HS Money Saving Tips

There are lots of ways to home school that cost less. Here are a few ideas to get you started.

The Library

Using the library may be fairly obvious, but it's important to keep the library in mind. Most libraries carry an amazing range of books, these days, as well as videos, music CD's, and audio programs (books on tape/CD). Our local library has hundreds of educational videos (the animal and insect videos were very popular with my son when he was 7 to 8 years old).

Also, a lot of libraries allow you to check their catalog on-line, so you don't even have to go there to see if they have a book or books on a particular subject.
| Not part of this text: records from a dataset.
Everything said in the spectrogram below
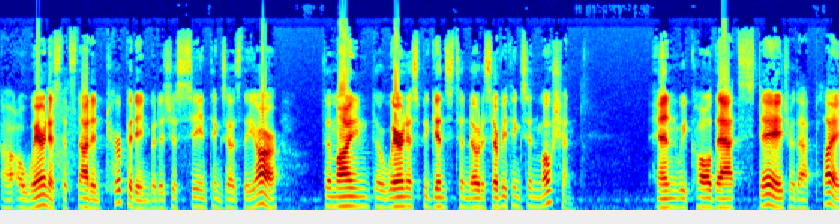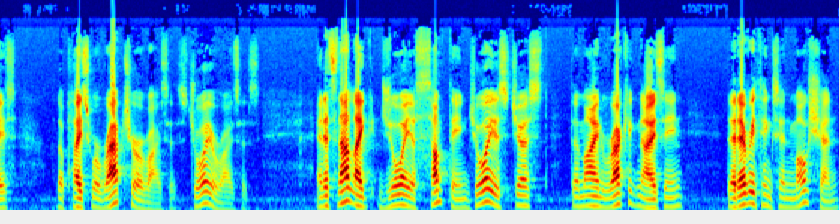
uh, awareness that's not interpreting but is just seeing things as they are, the mind, the awareness begins to notice everything's in motion. And we call that stage or that place the place where rapture arises, joy arises. And it's not like joy is something, joy is just the mind recognizing that everything's in motion,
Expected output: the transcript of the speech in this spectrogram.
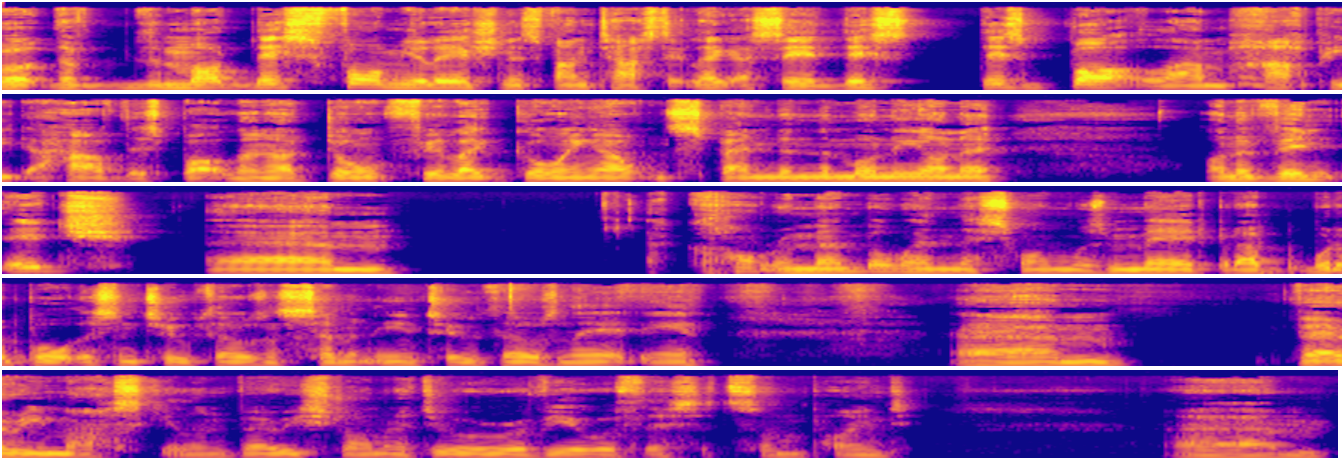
but the the mod this formulation is fantastic. Like I said, this this bottle, I'm happy to have this bottle, and I don't feel like going out and spending the money on a on a vintage. Um, I can't remember when this one was made, but I would have bought this in 2017, 2018. Um, very masculine, very strong. I'm going to do a review of this at some point. Um,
And many libraries now have inter-library loans. If you live in a large city, often you can put a book on hold and they will send it to your local branch. Some libraries have a special inter-library loan program, where you can get hard to find books from other libraries across the country.

The Internet

The Internet has huge amounts of free stuff for home schooling. I've seen worksheets, math sites, lesson plans, science videos, great history sites of all kinds from ancient to recent history, art galleries, music of other cultures, architecture, and on and on.

Many of these sites are not just for home schooling. There are many specific home school sites like this one, each with its' own information.

There are encyclopedias, dictionaries, maps, editors' professional writing guides, and the full text of many, many classical books that are now out-of-copyright.

And, of course, there are many sites with detailed information on everything from electronics to zoology.

The best way to find resources on the Internet is to go to a search engine you like, and search for your topic (I usually use the Google search engine at www.google.com ).

Also, see our "Home Schooling Internet Sites" page for a few of the great sites we have discovered.

Used Stuff

Lots of used home schooling resources are sold by home schooling families, after they are finished with them. Usually these resources have only been used a few times. Some things, like workbooks, are not re-useable, but most books, manipulatives, games, etc. are completely re-useable.

The best way to find used home school resources is to join a home school group in your area, or an Internet group in your area, and ask for what you are looking for. These are also good places to sell your resources when you are done with them. If you need help with finding these, see our "Find Support."

And, also buy other things used, to help keep your cost down. I have heard of many second-hand stores in our city, from other home schoolers, who use them.

Share Resources

Another easy way to keep your costs down, is to buy something and split the cost with another home schooling family, and share that resource.

And don't forget all the other standard ways to save money, like buying things when they are having a special, buying in bulk, checking out the discount stores, etc.

Make Some Things

Make some things instead of buying them. For example, use Lego blocks for counting, sorting, and basic math manipulatives. Or cut animals out of cardboard or felt cloth.

Sometimes, all you have to do is think about it, and you will think of ways to make something, or you will think of substitutes to use instead.

Sometimes it pays to just look on the Internet. I've often seen instructions to make things on the Internet. If they are paper worksheets, or manipulatives that can be cut out of cardboard, often you can find designs already made that you just have to print and cut out. The key is to do an Internet search for what you are looking for.

And, making things is usually very educational for your young "helpers."


If scrimping and saving makes you feel poor, remember that you are doing this to afford for your child, the very best education that money can buy today.

Home Page
Should You Home School?
Getting Started
Teaching Tips - General
Teaching Tips - Math
Other Articles
HS Defense
HS Internet Sites
HS Word List
Books to Help You HS
Contact Us
Advice Warning
Privacy Policy

Get more great articles at The Homeschooler's Notebook, here: